There are two big issues getting a lot of public policy attention right now: the push by President Joe Biden's administration to vastly increase the amount of bio-based plastics used in the U.S. and chemical recycling rules.
The biopolymer story — with a "moon shot" sized target of transitioning 90 percent of plastics in the U.S. to bio-based materials — has obviously been the hot topic. That's understandable since it came out of the White House and was mostly unexpected.
Chemical recycling, on the other hand, has been mostly a debate in individual states, although national leaders have been talking about it too, including a hearing March 30.
What strikes me, though, is that while both have a very large footprint when it comes to public policy debates, both chemical recycling and bio-based plastics are relatively small pieces of the plastics puzzle in terms of actual business. McKinsey & Co. estimates that even with an investment of $40 billion by 2030, chemical recycling — or advanced recycling, the term many in the industry prefer — would account for only about 4-8 percent of all material used.

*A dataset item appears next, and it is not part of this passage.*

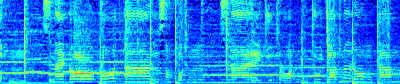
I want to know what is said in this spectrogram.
សុទ្ធស្នេហ៍ដោដូចអាវសំពុតស្នេហ៍ជួព្រាត់ជួចត់រងកម្ម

As both Steve Toloken and Jim Johnson from Plastics News have written this week, there's still a lot of uncertainties about just how much will be invested in chemical recycling. In Illinois, Ineos Styrolution America LLC is moving ahead with engineering plans for a possible chemical recycling plant in Illinois, although a proposal to extend a chemical recycling zone in two counties has stalled. Meanwhile, ExxonMobil is considering another chemical recycling site in the U.S. along with new facilities in Europe or Asia as part of a global expansion of capacity aiming at a target of 1 billion pounds of advanced recycling capacity by the end of 2026, or a little less than 500,000 metric tons. ExxonMobil produces more than 5 million metric tons of traditional plastics annually.